The pandemic further provided an opportunity to upgrade an in-person conservation biology research project into an online exploration of environmental health, through the lens of the pandemic being experienced in real time. Students worked digitally in teams to explore, analyze, and present under-emphasized, but significant, interactions between human health and environmental health. The often-overlooked relationships between the spread of diseases like COVID-19 and the wildlife trade or deforestation were focused on to highlight connections among human and non-human systems.

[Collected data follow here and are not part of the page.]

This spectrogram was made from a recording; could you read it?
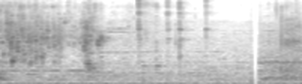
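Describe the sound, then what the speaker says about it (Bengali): Water from a measuring cup poured into a wok set on a gas stove, a short splashing pour with light clinks of metal cookware, close by and without talk. "প্রথমে গ্যাসে কড়াই বসিয়ে দিলাম এখন এক পাটি জল দিয়ে দেবো"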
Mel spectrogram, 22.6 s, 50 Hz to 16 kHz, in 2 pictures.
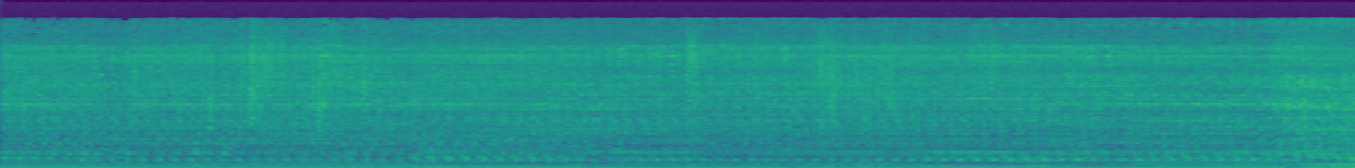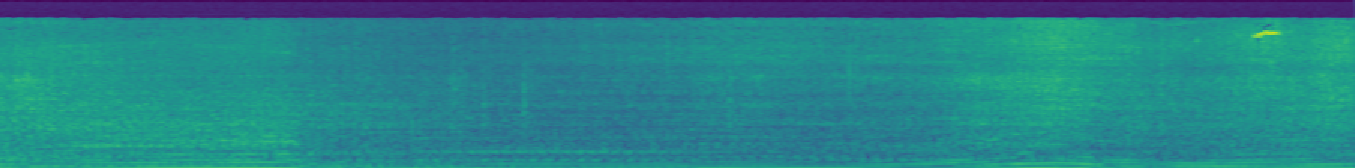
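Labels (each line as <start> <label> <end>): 0.0 A car engine is idling with a steady, low-pitched mechanical hum. 11.6
0.0 Car engine idles as someone approaches and gets in, then revs up and the vehicle drives away. 22.6
2.1 Faint rustling footsteps gradually approach on a soft or uneven surface. 3.5
6.0 Faint rustling footsteps gradually approach on a soft or uneven surface. 8.4
11.0 The car engine revs slightly, indicating movement starting. 14.0
13.8 The engine sound gradually softens as the vehicle slows down or turns away. 18.6
18.9 An engine revs up strongly as a car drives away. 22.6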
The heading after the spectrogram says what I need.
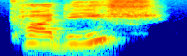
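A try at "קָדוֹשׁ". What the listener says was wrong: Nope, that's our new vowel that's being propped up with the O on top.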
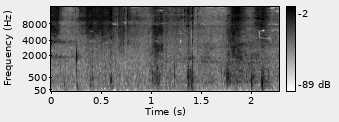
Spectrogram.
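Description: Footsteps on dry grass and loose stones: a few soft, separate scuffs and rustles.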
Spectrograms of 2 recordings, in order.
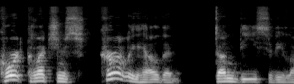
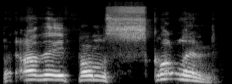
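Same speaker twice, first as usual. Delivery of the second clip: slow, higher, louder mock Scottish accent; a deliberately awful Scottish accent, drawn out; terrible Scottish accent; 9 semitones higher, 7 dB louder, slower than usual. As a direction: ham up a bad Scottish accent as a joke. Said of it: "That's a terrible Scottish accent".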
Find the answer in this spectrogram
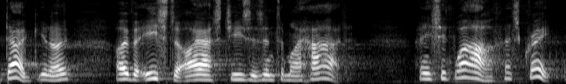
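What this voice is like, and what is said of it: New Zealand accent. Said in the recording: “just in case you're not sure of my accent, this is a map of the world. You'll see New Zealand is right there”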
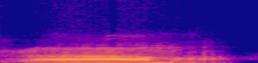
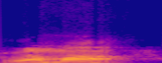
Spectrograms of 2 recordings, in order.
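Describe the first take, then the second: First: The first vowel is drawn out long. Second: The first vowel is short and clipped. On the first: The speaker calls it right. "the old spelling of Rama was R with two or three A's" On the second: The speaker calls it wrong. "It's not Rama"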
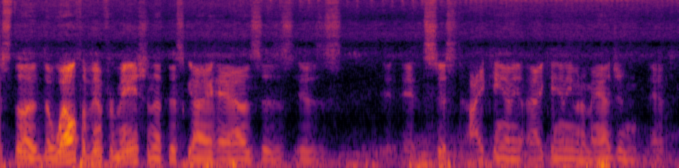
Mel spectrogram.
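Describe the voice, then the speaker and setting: A man with a fairly low pitch, lively intonation, vocal fry and big swings in loudness, in a Minnesotan accent. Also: moderate pace. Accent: Minnesota. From central Minnesota. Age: young. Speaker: aspiring sheep and cattle farmer. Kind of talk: casual interview. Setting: on a farm. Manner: animated.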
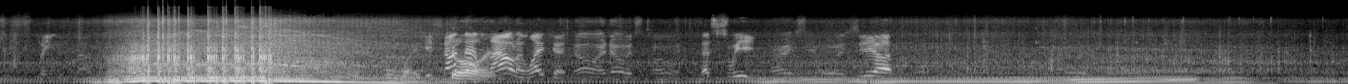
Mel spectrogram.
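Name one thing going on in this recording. A sports coupe's engine revs hard as the coupe pulls away.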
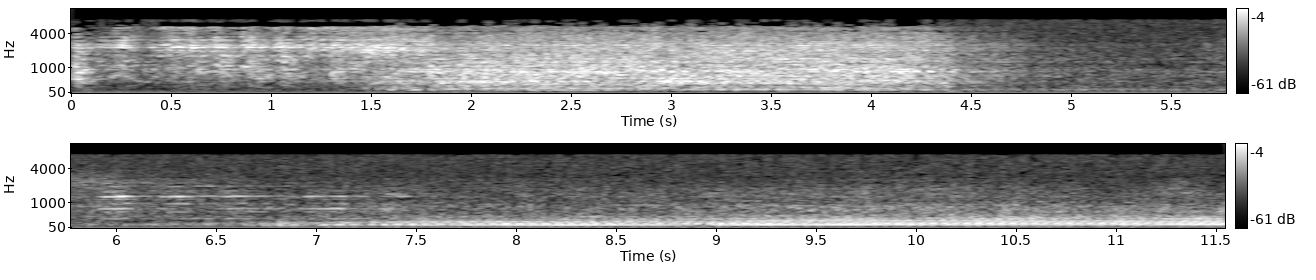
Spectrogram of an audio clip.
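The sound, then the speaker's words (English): A car engine cranks and catches, idles briefly, then settles into a steady low rumble as the vehicle pulls away and keeps driving, fairly loud with no talking. “Start your car, head west of the highway, and keep going until I tell you to stop.”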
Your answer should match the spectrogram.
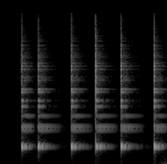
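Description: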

Students also explored and learned how to debunk myths and misconceptions, developing key critical thinking skills amidst rampant and increasing misinformation and disinformation.
“The work shows how faculty can leverage the flexibility of the online environment and use existing remote tools to expand active learning possibilities and create meaningful classroom connections, even at a distance and during a global pandemic,” says Morrison. “Despite class members being physically distanced from each other all over the planet, timely and effective communication was preserved, and students were able to access alternative and freely available materials to engage in and complete hands-on field, research, and lab activities.”
For example, in the Biodiversity Activity conducted last spring, 60 undergraduates without prior botany experience got outside and identified more than 1,200 species of plants around the globe while carrying out the exercise.
Further, the professors note, students were consistently more interested and engaged in the Mendel exercise than in almost any other, and performed better than in earlier in-person courses on exam questions related to these topics. Similarly, pivoting the research exercise to group work focused on the pandemic in real time significantly boosted engagement and interest.
“We observed a level of class engagement and content mastery from students completing these activities that exceeded levels observed during the corresponding in-person learning activities that took place in previous semesters,” says Bonney.
“Keeping students engaged and learning was often challenging during the unexpectedly sudden transition from in-person to fully remote education stemming from the COVID-19 pandemic,” adds Naro-Maciel. “In response, we successfully adapted three activities to the remote environment, achieving remote experiential learning, designing a remote interactive virtual lab, and actively engaging students in remote research.”
Following anecdotal observations of success in promoting learning about key concepts and class engagement, the team plans to formally investigate the effectiveness of these techniques in the future, which may lead to adoption of pedagogical changes that lasts beyond the return to in-person instruction.